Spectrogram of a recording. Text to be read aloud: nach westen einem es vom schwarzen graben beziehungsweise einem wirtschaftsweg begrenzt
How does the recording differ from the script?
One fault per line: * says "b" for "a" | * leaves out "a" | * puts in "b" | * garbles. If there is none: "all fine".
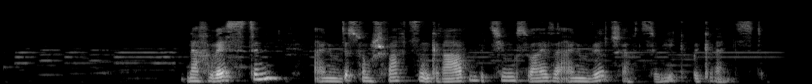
all fine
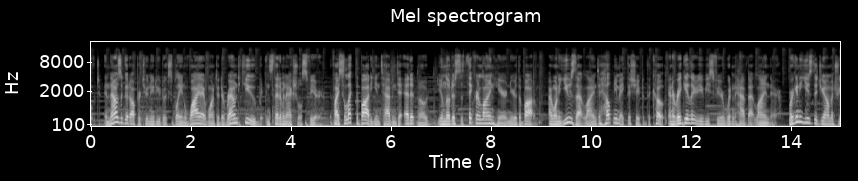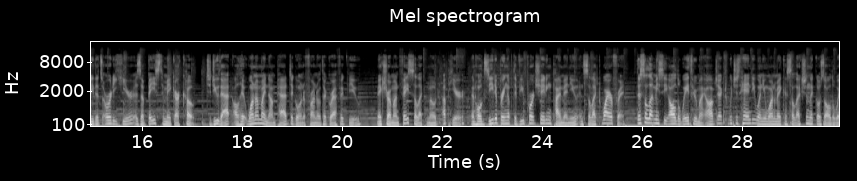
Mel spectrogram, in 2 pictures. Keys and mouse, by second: 0.0-3.1 middle drag, 4.4 Tab, 4.9 click, 5.3 middle click, 6.2 Tab, 7.5 middle click, 14.2 click, 14.7 middle click, 15.8-17.1 middle drag, 17.6 KP_1, 18.4 shift+middle click, 18.8 ctrl+middle click, 24.3 z.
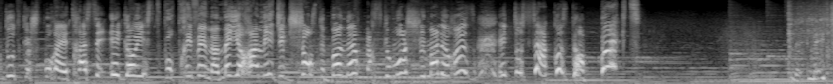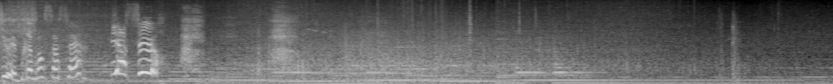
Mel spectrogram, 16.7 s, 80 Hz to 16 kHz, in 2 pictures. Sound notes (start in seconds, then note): 10.6 chuckling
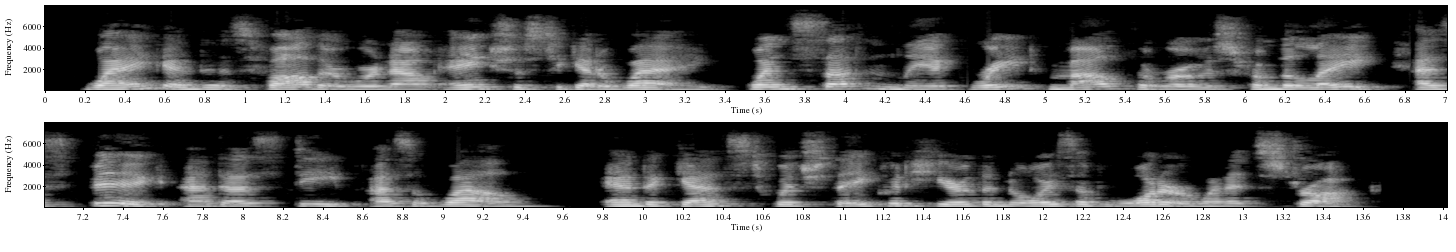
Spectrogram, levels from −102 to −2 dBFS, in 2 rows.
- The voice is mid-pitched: Yes, medium, 180 Hz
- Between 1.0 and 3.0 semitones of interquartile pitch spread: Yes, narrow, 2.6 semitones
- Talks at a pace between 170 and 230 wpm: Yes, average, 175 wpm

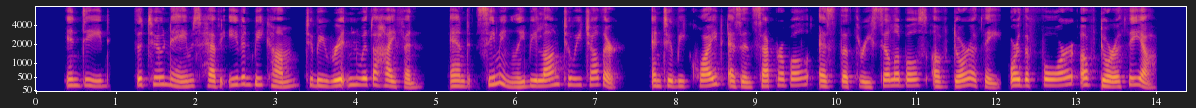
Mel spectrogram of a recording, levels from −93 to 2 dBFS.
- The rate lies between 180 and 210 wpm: No, average, 155 wpm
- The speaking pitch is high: Yes, high, 205 Hz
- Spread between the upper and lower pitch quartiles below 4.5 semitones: Yes, average, 3.7 semitones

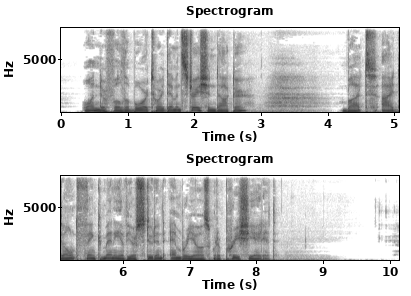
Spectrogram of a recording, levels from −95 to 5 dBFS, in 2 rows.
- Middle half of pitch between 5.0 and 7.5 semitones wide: No, average, 4.0 semitones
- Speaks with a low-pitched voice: Yes, low, 105 Hz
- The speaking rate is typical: No, slow, 95 wpm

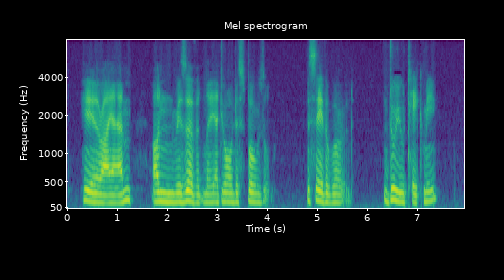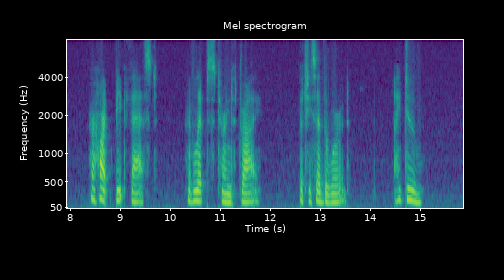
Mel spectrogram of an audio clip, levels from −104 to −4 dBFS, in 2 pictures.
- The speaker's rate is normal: No, slow, 100 wpm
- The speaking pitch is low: No, medium, 150 Hz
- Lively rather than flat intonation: No, narrow, 2.6 semitones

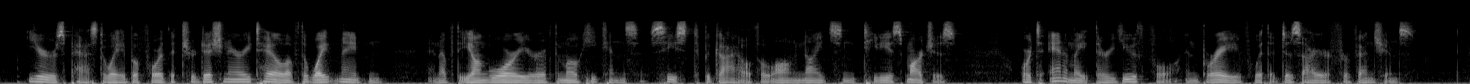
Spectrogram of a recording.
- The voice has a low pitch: Yes, very low, 95 Hz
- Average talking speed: Yes, average, 165 wpm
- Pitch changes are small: Yes, narrow, 2.2 semitones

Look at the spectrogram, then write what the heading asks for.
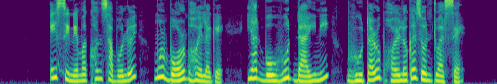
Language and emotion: Assamese, fearful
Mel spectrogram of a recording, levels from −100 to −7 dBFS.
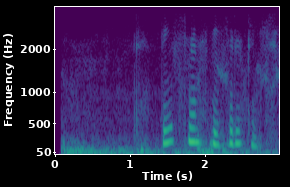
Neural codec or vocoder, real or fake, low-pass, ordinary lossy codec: codec, 16 kHz, 1 kbps, FunCodec, trained on LibriTTS, 50 frames a second; fake; 3.6 kHz; Opus, 24 kbps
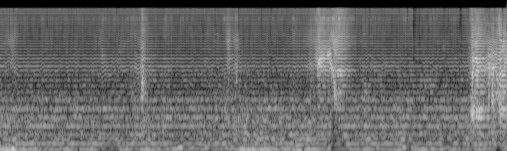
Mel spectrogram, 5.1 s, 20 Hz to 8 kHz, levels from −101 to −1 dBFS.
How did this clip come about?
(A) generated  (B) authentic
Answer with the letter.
A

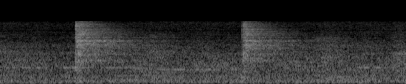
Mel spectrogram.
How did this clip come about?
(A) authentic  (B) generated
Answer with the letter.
B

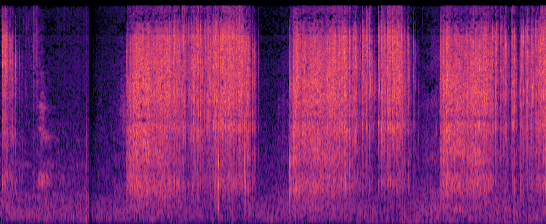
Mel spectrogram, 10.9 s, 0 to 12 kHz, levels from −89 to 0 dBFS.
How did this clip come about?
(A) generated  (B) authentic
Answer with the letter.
A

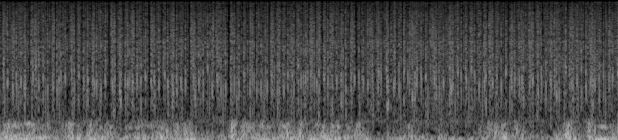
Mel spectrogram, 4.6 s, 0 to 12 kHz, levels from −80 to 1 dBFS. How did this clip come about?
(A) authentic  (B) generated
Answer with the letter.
A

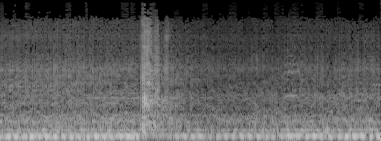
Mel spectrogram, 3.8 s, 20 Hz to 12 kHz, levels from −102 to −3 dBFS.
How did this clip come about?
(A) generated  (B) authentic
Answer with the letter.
A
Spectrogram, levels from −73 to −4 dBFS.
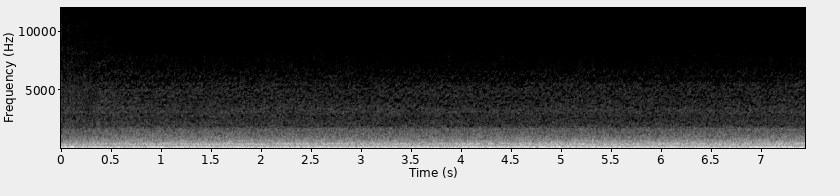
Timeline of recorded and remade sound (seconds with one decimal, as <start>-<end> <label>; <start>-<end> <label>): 0.0-7.4 recorded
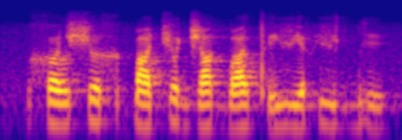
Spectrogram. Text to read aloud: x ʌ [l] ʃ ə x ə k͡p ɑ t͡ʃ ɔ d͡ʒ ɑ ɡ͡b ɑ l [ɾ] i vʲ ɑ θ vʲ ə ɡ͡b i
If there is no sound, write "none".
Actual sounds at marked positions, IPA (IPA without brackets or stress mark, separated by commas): l, tʼ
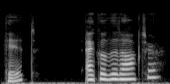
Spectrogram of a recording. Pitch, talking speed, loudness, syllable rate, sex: 235 Hz, 140 wpm, -17 LUFS, 4.9 syllables/s, female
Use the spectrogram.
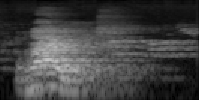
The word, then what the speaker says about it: right: as bright next ritsp GH ght then G will be silent and the pronunciation will be right k i k n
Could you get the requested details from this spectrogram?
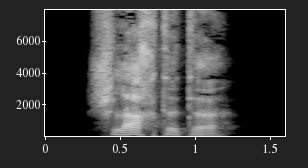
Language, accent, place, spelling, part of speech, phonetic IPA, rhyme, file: German, Germany, Berlin, schlachtete, verb, [ˈʃlaxtətə], -axtətə, De-schlachtete.ogg
- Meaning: inflection of schlachten: 1. first/third-person singular preterite 2. first/third-person singular subjunctive II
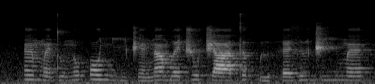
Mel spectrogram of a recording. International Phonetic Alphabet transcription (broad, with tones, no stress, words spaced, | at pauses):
ɛ̃˧mɛ̃˨tu˨ no˦kɔ˦ɲiː˨t͡ʃɛ̃˨ nã˦ bɛ˧t͡ʃo˦t͡ʃaː˧ tə˦ k͡pɨ˨ hɛ˧zɨ˦d͡ʒiː˦mɛ̃˦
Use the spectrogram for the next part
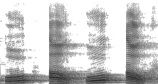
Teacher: जो ओ और औ है वो ओष्ठ और कंठ दोनों से बोले जाएंगे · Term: कंठ होष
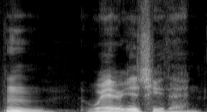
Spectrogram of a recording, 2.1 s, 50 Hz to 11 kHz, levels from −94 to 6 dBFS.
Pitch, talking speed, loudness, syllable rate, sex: 100 Hz, 145 wpm, -18 LUFS, 3.2 syllables/s, male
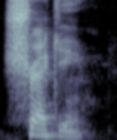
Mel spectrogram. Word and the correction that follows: Shkreli: It's Shkreli, isn't it? – Shkreli. – Shkreli. – Shkreli? Is that how you say it? – Yeah.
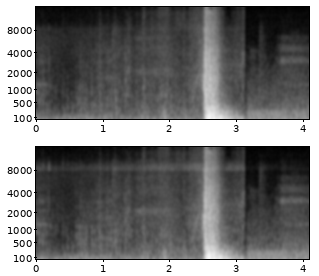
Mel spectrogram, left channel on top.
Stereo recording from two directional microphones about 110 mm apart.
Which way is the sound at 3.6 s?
10° left (ahead or behind).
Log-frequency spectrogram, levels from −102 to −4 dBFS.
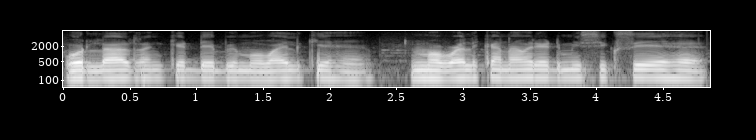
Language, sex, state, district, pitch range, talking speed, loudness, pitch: Hindi, male, Jharkhand, Deoghar, 115-120 Hz, 185 wpm, -19 LUFS, 120 Hz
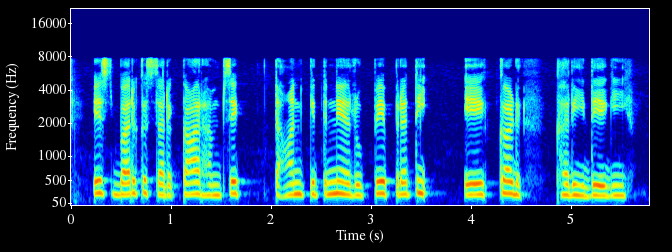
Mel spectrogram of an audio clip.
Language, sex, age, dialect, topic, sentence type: Hindi, female, 25-30, Kanauji Braj Bhasha, agriculture, question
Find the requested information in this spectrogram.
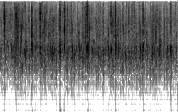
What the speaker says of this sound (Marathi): वा, जोरदार टाळ्या.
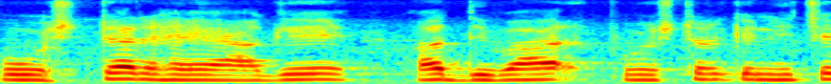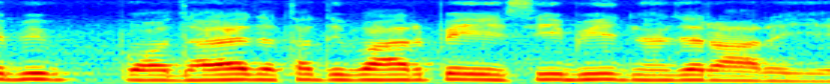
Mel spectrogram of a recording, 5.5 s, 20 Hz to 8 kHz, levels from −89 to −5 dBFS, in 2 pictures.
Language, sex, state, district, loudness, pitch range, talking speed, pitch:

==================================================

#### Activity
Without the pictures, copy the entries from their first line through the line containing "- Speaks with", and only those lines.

#### Exercise response
Spectrogram of a recording. Text to be read aloud: nach westen einem es vom schwarzen graben beziehungsweise einem wirtschaftsweg begrenzt
How does the recording differ from the script?
One fault per line: * says "b" for "a" | * leaves out "a" | * puts in "b" | * garbles. If there is none: "all fine".
all fine
Mel spectrogram, in 2 pictures. Keys and mouse, by second: 0.0-3.1 middle drag, 4.4 Tab, 4.9 click, 5.3 middle click, 6.2 Tab, 7.5 middle click, 14.2 click, 14.7 middle click, 15.8-17.1 middle drag, 17.6 KP_1, 18.4 shift+middle click, 18.8 ctrl+middle click, 24.3 z.
Mel spectrogram, 16.7 s, 80 Hz to 16 kHz, in 2 pictures. Sound notes (start in seconds, then note): 10.6 chuckling
Spectrogram, levels from −102 to −2 dBFS, in 2 rows.
- The voice is mid-pitched: Yes, medium, 180 Hz
- Between 1.0 and 3.0 semitones of interquartile pitch spread: Yes, narrow, 2.6 semitones
- Talks at a pace between 170 and 230 wpm: Yes, average, 175 wpm

Mel spectrogram of a recording, levels from −93 to 2 dBFS.
- The rate lies between 180 and 210 wpm: No, average, 155 wpm
- The speaking pitch is high: Yes, high, 205 Hz
- Spread between the upper and lower pitch quartiles below 4.5 semitones: Yes, average, 3.7 semitones

Spectrogram of a recording, levels from −95 to 5 dBFS, in 2 rows.
- Middle half of pitch between 5.0 and 7.5 semitones wide: No, average, 4.0 semitones
- Speaks with a low-pitched voice: Yes, low, 105 Hz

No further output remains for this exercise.